The Maldives, officially Republic of Maldives, also referred to as the Maldive Islands, is an island nation in the Indian Ocean formed by a double chain of twenty-six atolls oriented north-south off India’s Lakshadweep islands, between Minicoy Island and Chagos Archipelago. It stands in the Laccadive Sea, about seven hundred kilometers (435 mi) south-west of Sri Lanka and (250 mi) south-west of India. During the colonial era, the Dutch referred to the country as “Maldivische Eilanden” in their documentation, while “Maldive Islands” is the anglicised version of the local name used by the British, which later came to be written “Maldives”.
This chain of islands is an archipelago located among the Lakshadweep-Maldives-Chagos Group, which are the tops of a vast undersea mountain range in the Indian Ocean and the Arabian Sea. The atolls of the Maldives encompass a territory spread over roughly 90,000 square kilometres, making it one of the most dispersed countries in the world in geographic terms.
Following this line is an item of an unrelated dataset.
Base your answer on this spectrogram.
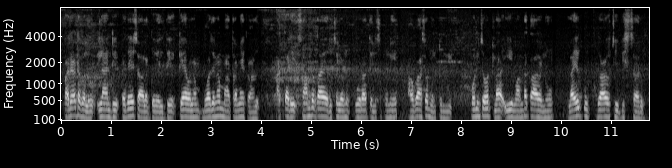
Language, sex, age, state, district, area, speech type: Telugu, male, 30-45, Andhra Pradesh, Nandyal, urban, spontaneous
It features 1,192 islands, of which two hundred are inhabited. The Republic of Maldives’s capital and largest city is Malé, with a population of 103,693 (2006). It is located at the southern edge of North Malé Atoll, in the Kaafu Atoll. It is also one of the Administrative divisions of the Maldives. Traditionally it was the King’s Island where the ancient Maldive Royal dynasties were enthroned.
The Maldives are the smallest Asian country in both population and land area. With an average ground level of 1.5 metres (4 ft 11 in) above sea level, it is the lowest country on the planet. It is also the country with the lowest highest point in the world, at 2.3 metres (7 ft 7 in); the Maldives sinking is a great concern for the Maldivian people.
The Maldives was largely terra incognita for tourists until the early 1970s. Strewn across the equator in the Indian Ocean, the Maldives archipelago possesses a truly unique geography as a small island country. Nature has fragmented the archipelago into 1,190 tiny islands that occupy a mere one per cent of its 90,000 km2 territory. Only 185 islands are home to its 300,000 population, while the other islands are used entirely for economic purposes of which tourism and agriculture are the most dominant. Tourism accounts for 28% of GDP and more than 60% of the Maldives’ foreign exchange receipts. Over 90% of government tax revenue comes from import duties and tourism-related taxes. The development of tourism has fostered the overall growth of the country’s economy. It has created direct and indirect employment and income generation opportunities in other related industries. The first tourist resorts were opened in 1972 with Bandos island resort and Kurumba Village.
According to the Ministry of Tourism website, the emergence of tourism in 1972 transformed the economy of the Maldives, moving rapidly from the dependence on the fisheries sector to the tourism sector. In just three and a half decades, the industry has become the main source of income and livelihood of the people of the Maldives. Tourism is also the country’s biggest foreign currency earner and the single largest contributor to the GDP. Today, there are 89 resorts in the Maldives with a bed capacity of over 17,000, providing facilities for tourists whose annual arrival figure exceeds 600,000.
The number of resorts has increased from 2 to 92 between 1972 and 2007. As of 2007, over 8,380,000 tourists had visited Maldives.
Most visitors arrive at Malé International Airport, on Hulhulé Island, adjacent to the capital Malé. The airport is served by an array of flights to India, Sri Lanka, Doha, Dubai and major airports in South-East Asia, as well as an increasing number of charters from Europe. Many flights stop in Colombo (Sri Lanka) enroute.
Gan Airport, on the southern atoll of Addu, also serves an international flight to Milan several times a week.
Diving in the Maldives. The Maldives has become one of the world’s premier scuba diving destinations, because of the abundance of amazing white sand beaches, coral reefs, clear warm waters, many scuba diving sites and rich marine life.
Most holiday resorts in the Maldives have a scuba diving facility and there are a number of liveaboard operators offering scuba diving cruise holidays that take guests to many dive sites all over the Maldives. Many scuba divers are keen to dive in the Maldives because of the presence of whale sharks, manta rays, eagle rays, reef sharks, hammerhead sharks and moray eels, as well as many smaller fish and coral species.
In the 2004 tsunami, the Maldives were severely damaged and much of the coral was bleached. Thankfully, the coral reefs have made an excellent recovery and have almost returned to their pre-tsunami condition.